I asked, Geoffrey Styles, a noted energy industry consultant and strategist for his view on what a GOP victory would mean for the renewable tax credits:
“Repeal would be hard, but developers and manufacturers should certainly plan on the basis that 12/31/16 represents true sunset for the renewable investment tax credit.

Here’s one reason why:
Assume 5,000 MW of solar installed per year @$2/W by then. That’s $3B/yr in tax credits–roughly equal to the entire current oil & gas tax incentives–for an energy stream equivalent to about 30,000 bbl/day of oil, but less flexible.”

The New York Times summary of the two candidates views on Clean Energy:

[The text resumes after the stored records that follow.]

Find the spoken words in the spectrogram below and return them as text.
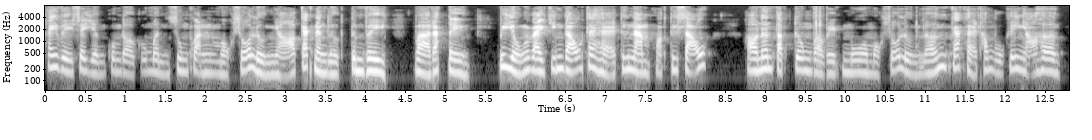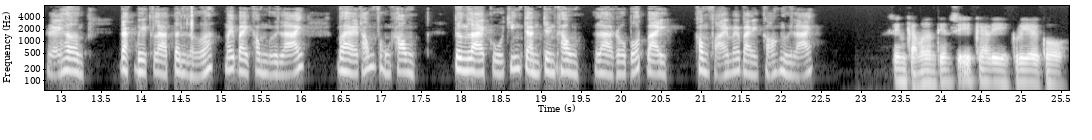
thay vì xây dựng quân đội của mình xung quanh một số lượng nhỏ các năng lực tinh vi và đắt tiền, ví dụ máy bay chiến đấu thế hệ thứ năm hoặc thứ sáu. Họ nên tập trung vào việc mua một số lượng lớn các hệ thống vũ khí nhỏ hơn, rẻ hơn, đặc biệt là tên lửa, máy bay không người lái và hệ thống phòng không. Tương lai của chiến tranh trên không là robot bay, không phải máy bay có người lái. Xin cảm ơn tiến sĩ Kelly Griego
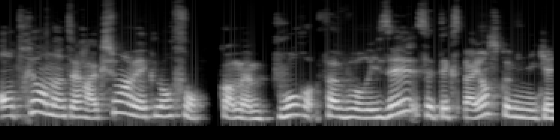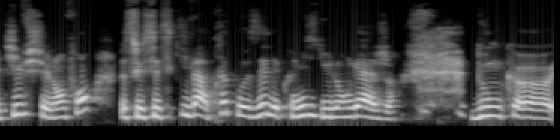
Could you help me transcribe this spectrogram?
entrer en interaction avec l'enfant quand même pour favoriser cette expérience communicative chez l'enfant parce que c'est ce qui va après poser les prémices du langage. Donc euh,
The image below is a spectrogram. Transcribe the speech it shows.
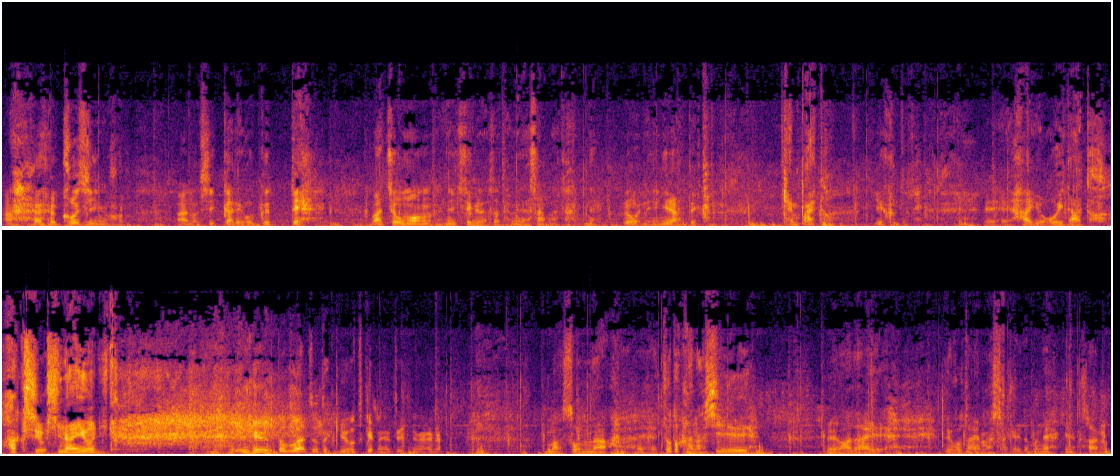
あ個人をあのしっかり送って、まあ、弔問に来てくださった皆さん方ね浪人になというか献杯ということで、えー、灰を置いた後拍手をしないようにと。いうところはちょっと気をつけないといけないな。まあそんな、えー、ちょっと悲しい話題でございましたけれどもね皆さん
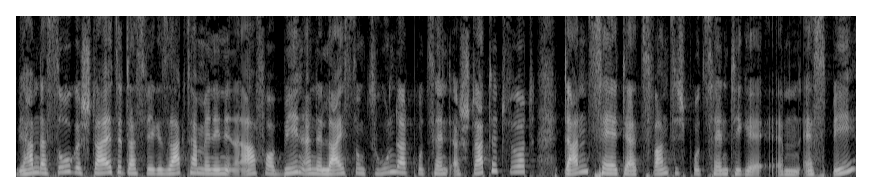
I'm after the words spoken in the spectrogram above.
Wir haben das so gestaltet, dass wir gesagt haben, wenn in den AVB eine Leistung zu 100 Prozent erstattet wird, dann zählt der 20-prozentige ähm, SB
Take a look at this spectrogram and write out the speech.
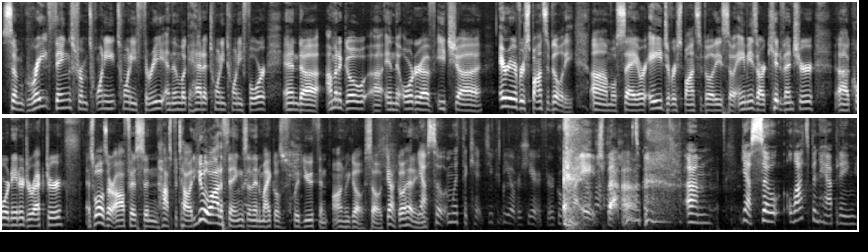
some great things from 2023 and then look ahead at 2024. And uh, I'm going to go uh, in the order of each uh, area of responsibility, um, we'll say, or age of responsibility. So Amy's our Kid Venture uh, coordinator, director, as well as our office and hospitality. You do a lot of things, and then Michael's with youth, and on we go. So yeah, go ahead. Amy. Yeah, so I'm with the kids. You could be over here if you're going by age, but okay. Um, yeah, so a lot's been happening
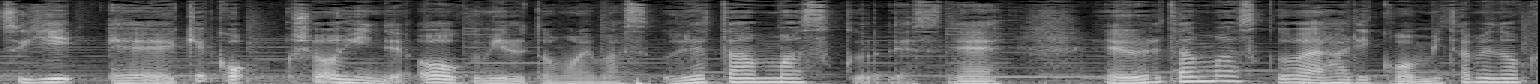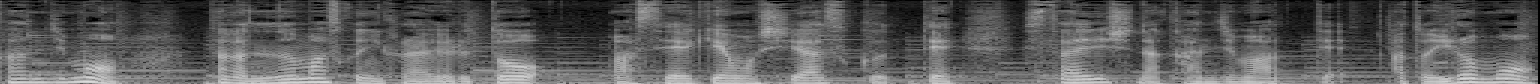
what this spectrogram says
次、えー、結構商品で多く見ると思います。ウレタンマスクですね、えー、ウレタンマスクはやはりこう見た目の感じもなんか布マスクに比べると、まあ、成形もしやすくってスタイリッシュな感じもあってあと色も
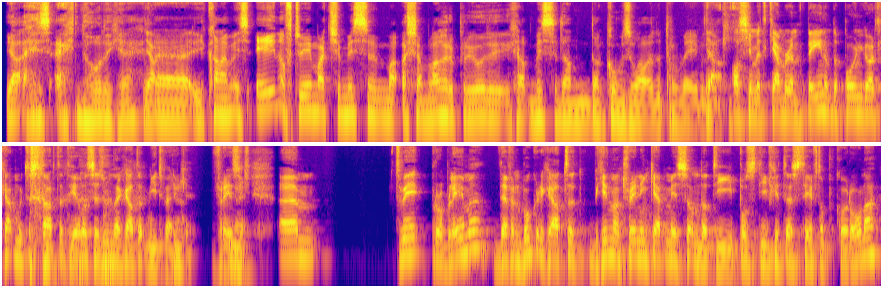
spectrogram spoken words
Ja, hij is echt nodig. Hè. Ja. Eh, je kan hem eens één of twee matchen missen, maar als je hem langere periode gaat missen, dan, dan komen ze wel in de problemen, Ja, denk ik. als je met Cameron Payne op de point guard gaat moeten starten het hele seizoen, dan gaat het niet werken, vrees ik. Ehm, twee problemen. Devin Booker gaat het begin van training camp missen omdat hij positief getest heeft op corona.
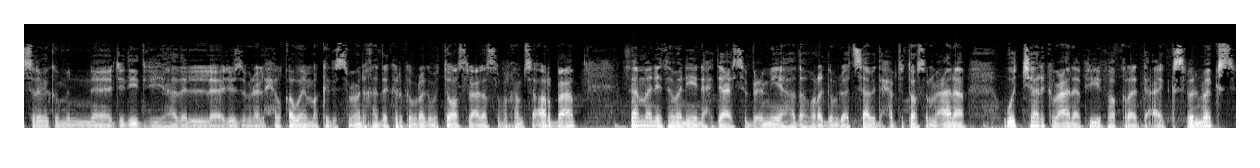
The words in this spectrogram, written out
وسهلا بكم من جديد في هذا الجزء من الحلقة. وين ما كنتوا تسمعون خلينا نذكركم رقم التواصل على صفر خمسة أربعة ثمانية ثمانين أحد سبعمية. هذا هو رقم الواتساب إذا حاب تتواصل معنا وتشارك معنا في فقرة عكس بالمكس.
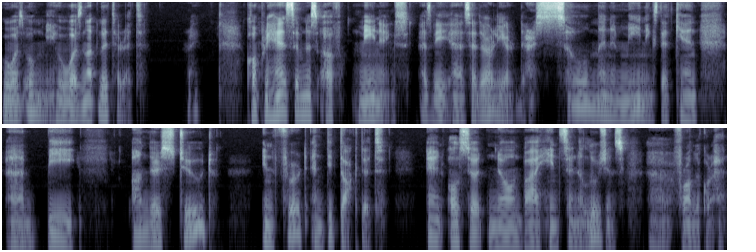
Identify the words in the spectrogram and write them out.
who was ummi, who was not literate, right? Comprehensiveness of meanings, as we uh, said earlier, there are so many meanings that can uh, be understood, inferred, and deducted, and also known by hints and allusions uh, from the Quran.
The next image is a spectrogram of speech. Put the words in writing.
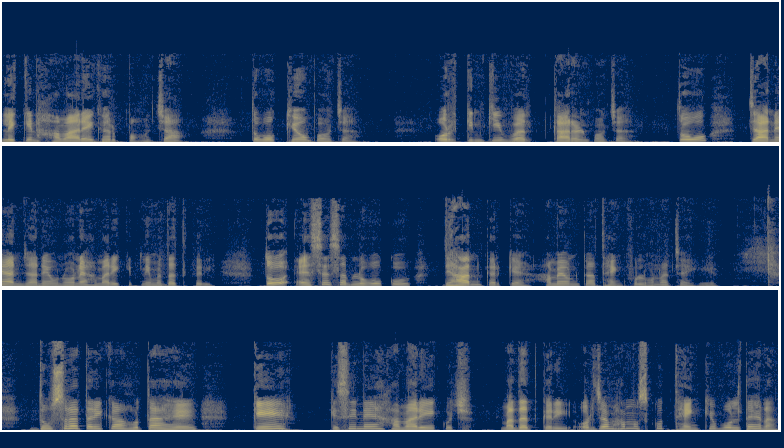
लेकिन हमारे घर पहुँचा। तो वो क्यों पहुँचा? और किन की कारण पहुँचा। तो जाने अनजाने उन्होंने हमारी कितनी मदद करी। तो ऐसे सब लोगों को ध्यान करके हमें उनका थैंकफुल होना चाहिए। दूसरा तरीका होता है कि किसी ने हमारी कुछ मदद करी और जब हम उसको थैंक यू बोलते हैं ना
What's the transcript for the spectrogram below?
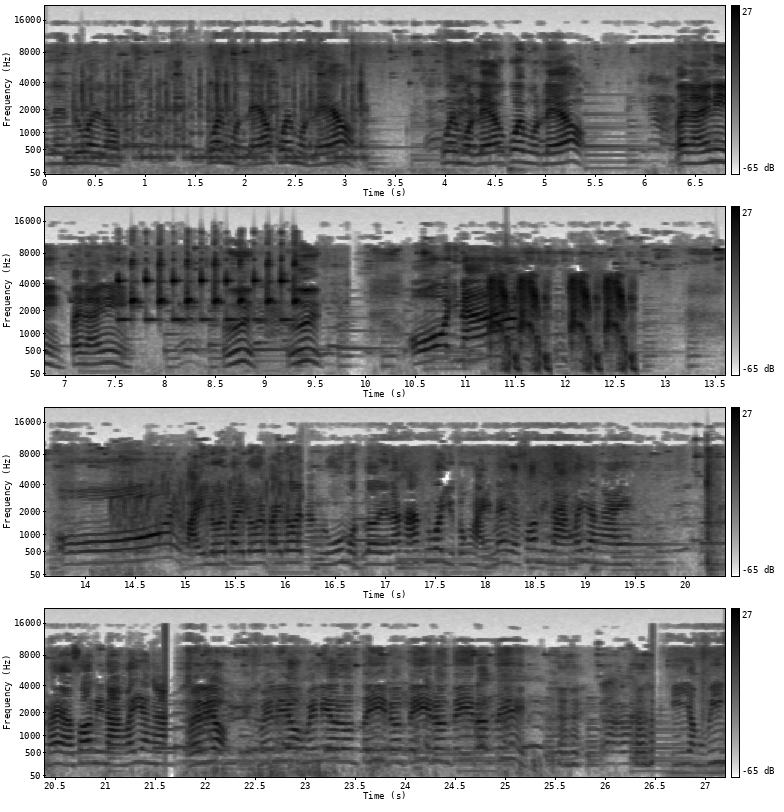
ไม่เล่นด้วยหรอก กล้วยหมดแล้ว กล้วยหมดแล้ว กล้วยหมดแล้ว กล้วยหมดแล้ว ไปไหนนี่ ไปไหนนี่เอ้ยเอ้ยโอ้ยนะ โอ้ยไปเลยไปเลยไปเลยนางรู้หมดเลยนะคะ กล้วยอยู่ตรงไหนแม่จะซ่อนในนางได้ยังไง แม่จะซ่อนในนางได้ยังไง ไม่เลี้ยว ไม่เลี้ยว ไม่เลี้ยวโดนตีโดนตีโดนตีโดนตี กี้ยังวิ่ง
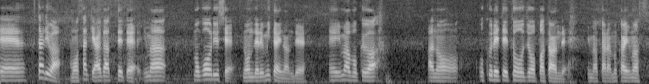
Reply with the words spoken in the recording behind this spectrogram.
えー、2人はもうさっき上がってて今もう合流して飲んでるみたいなんで、えー、今僕はあの遅れて登場パターンで今から向かいます。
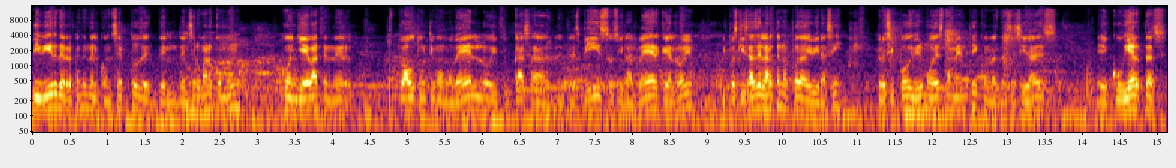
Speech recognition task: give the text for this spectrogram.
vivir de repente en el concepto del, del, ser humano común conlleva tener tu auto último modelo y tu casa de tres pisos y la alberca y el rollo. Y pues quizás del arte no pueda vivir así, pero sí puedo vivir modestamente y con las necesidades eh, cubiertas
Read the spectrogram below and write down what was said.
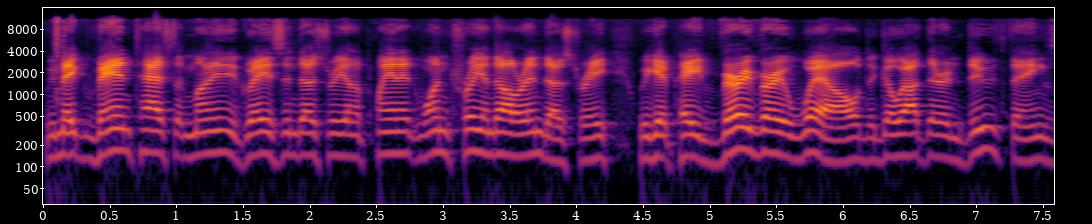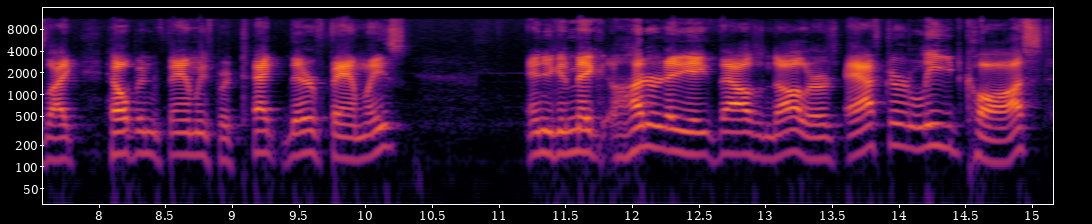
We make fantastic money the greatest industry on the planet one trillion dollar industry. We get paid very very well to go out there and do things like helping families protect their families. And you can make $188000 after lead cost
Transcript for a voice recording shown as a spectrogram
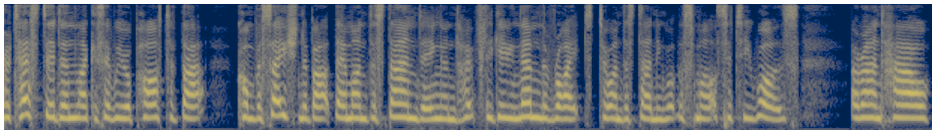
protested, and like I said, we were part of that conversation about them understanding and hopefully giving them the right to understanding what the smart city was around how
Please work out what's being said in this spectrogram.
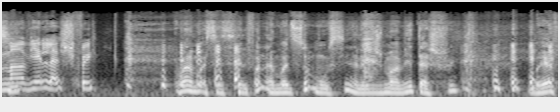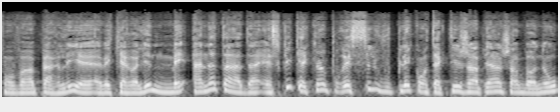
m'en vient l'achever. Ouais, moi, c'est le fun. Elle m'a dit ça, moi aussi. Elle a dit, je m'en viens t'achever. Bref, on va en parler euh, avec Caroline. Mais en attendant, est-ce que quelqu'un pourrait, s'il vous plaît, contacter Jean-Pierre Charbonneau,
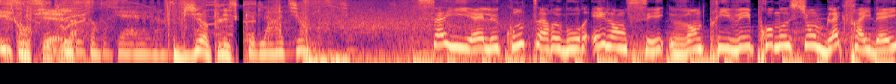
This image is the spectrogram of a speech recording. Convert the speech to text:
Essentiel. Bien plus que de la radio. Ça y est, le compte à rebours est lancé. Vente privée, promotion Black Friday.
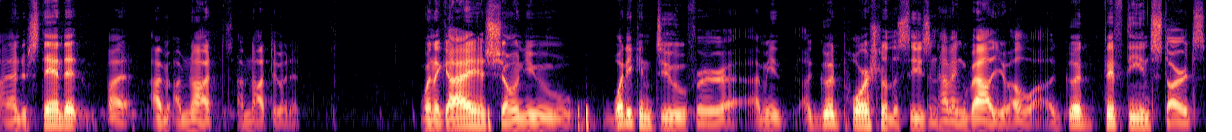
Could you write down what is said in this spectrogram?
I understand it, but I'm, I'm not I'm not doing it. When a guy has shown you what he can do for, I mean, a good portion of the season having value, a, a good 15 starts,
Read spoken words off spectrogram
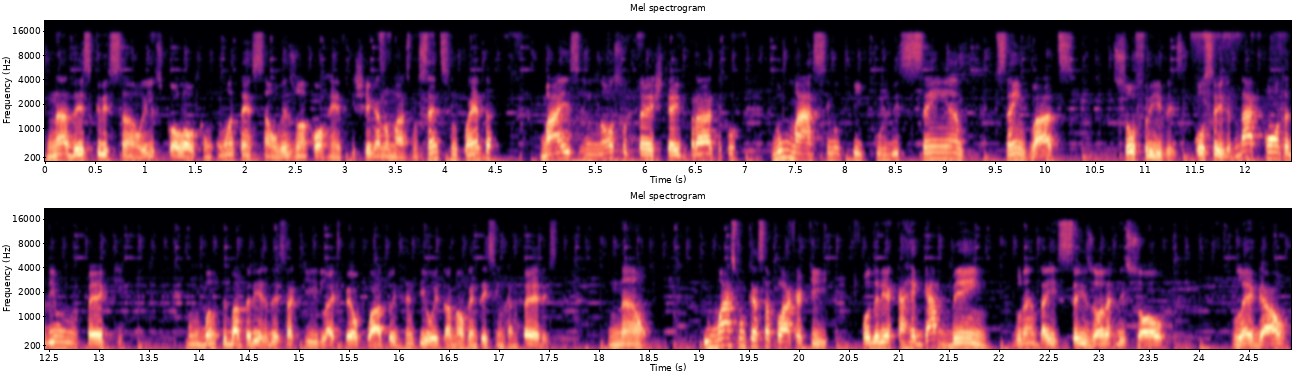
na descrição eles colocam uma tensão vezes uma corrente que chega no máximo 150, mas em nosso teste aí prático, no máximo picos de 100, 100 watts sofríveis. Ou seja, dá conta de um pack, um banco de baterias desse aqui, LiFePO4 88 a 95 amperes? Não. O máximo que essa placa aqui poderia carregar bem durante aí 6 horas de sol, legal,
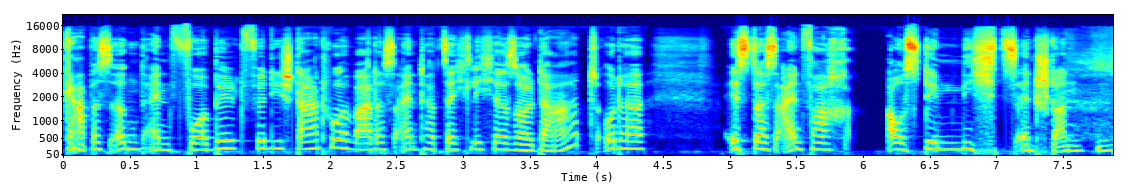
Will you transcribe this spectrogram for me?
Gab es irgendein Vorbild für die Statue? War das ein tatsächlicher Soldat oder ist das einfach aus dem Nichts entstanden.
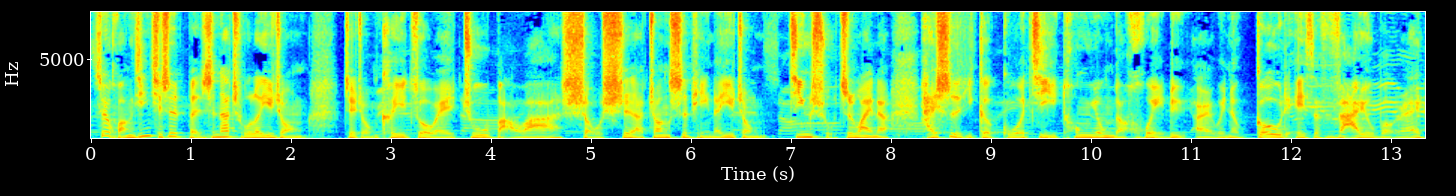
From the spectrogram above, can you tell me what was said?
所以黄金其实本身它除了一种这种可以作为珠宝啊、首饰啊、装饰品的一种金属之外呢，还是一个国际通用的汇率。而 we know gold is valuable, right？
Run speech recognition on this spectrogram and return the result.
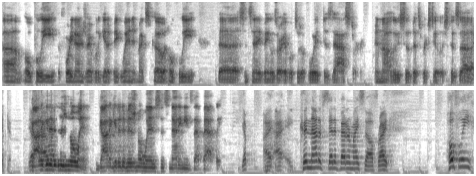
um, hopefully the 49ers are able to get a big win in Mexico, and hopefully the Cincinnati Bengals are able to avoid disaster and not lose to the Pittsburgh Steelers because uh, I like it. Yep, Got to get like a divisional it. win. Got to get a divisional win. Cincinnati needs that badly. Yep. I, I could not have said it better myself, right? Hopefully,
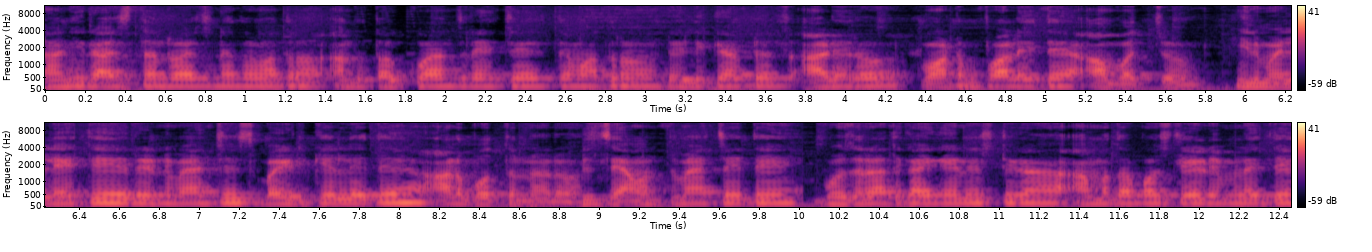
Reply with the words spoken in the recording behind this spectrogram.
కానీ రాజస్థాన్ రాయల్స్ అయితే మాత్రం అంత తక్కువ అంచనా అయితే మాత్రం ఢిల్లీ క్యాపిటల్స్ ఆడారో బాటం ఫాల్ అయితే అవ్వచ్చు. వీళ్ళు మళ్ళీ అయితే రెండు మ్యాచెస్ బయటికి వెళ్ళి అయితే ఆడబోతున్నారు. వీళ్ళు సెవెంత్ మ్యాచ్ అయితే గుజరాత్కి అగేనిస్ట్గా అహ్మదాబాద్ స్టేడియం లో అయితే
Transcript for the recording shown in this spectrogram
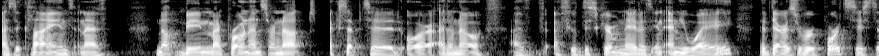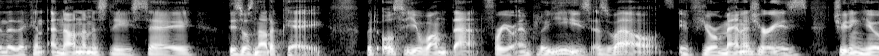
as a client and I've not been, my pronouns are not accepted, or I don't know, I've, I feel discriminated in any way, that there is a report system that I can anonymously say, this was not okay. But also you want that for your employees as well. If your manager is treating you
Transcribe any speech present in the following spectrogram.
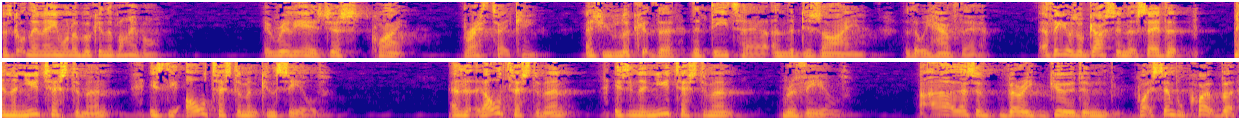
has got their name on a book in the Bible. It really is just quite breathtaking as you look at the, the detail and the design that we have there. I think it was Augustine that said that in the New Testament is the Old Testament concealed. And the Old Testament is in the New Testament revealed. Uh, that's a very good and quite simple quote, but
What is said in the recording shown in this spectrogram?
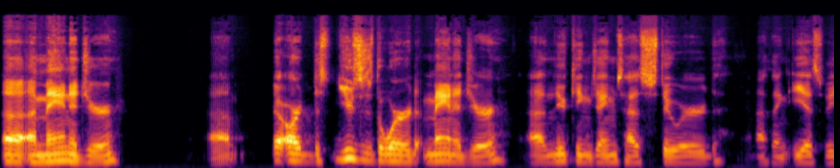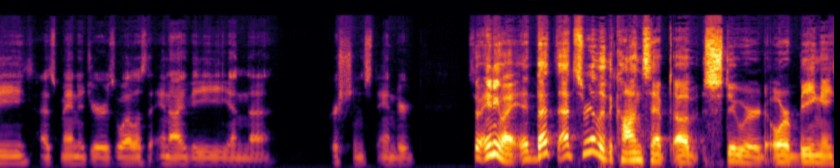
uh, a manager um, or just uses the word manager. Uh, New King James has steward, and I think ESV has manager as well as the NIV and the Christian Standard. So anyway, that that's really the concept of steward or being a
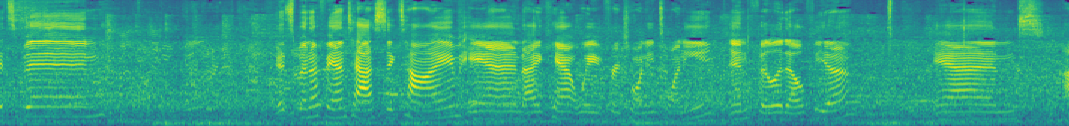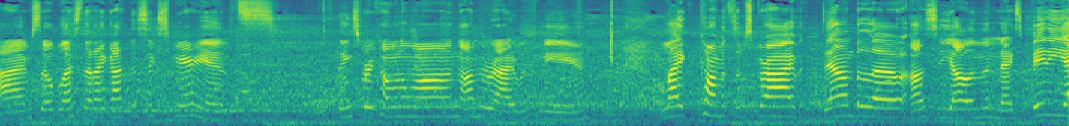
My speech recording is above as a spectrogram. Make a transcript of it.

Romney: Opposes government spending on clean energy projects. Uses failure of government-backed solar company Solyndra LLC to illustrate argument against government trying to pick winners in the energy sector.

Opposes renewal of production tax credit, worth about $1 billion a year to wind power producers.

Obama: Included $90 billion in 2009 economic stimulus package for energy projects including solar and wind power, energy efficiency and bolstering the electric grid.

Defends the $16 billion in loan guarantees for 26 clean energy projects as necessary given lack of private financing and competition from China.

Supports renewal of the 20-year-old production tax credit for wind power.

As always, to keep up to date with what’s new in HVAC technology, visit our website at airideal.com and follow us on Twitter @airideal and at our Facebook page!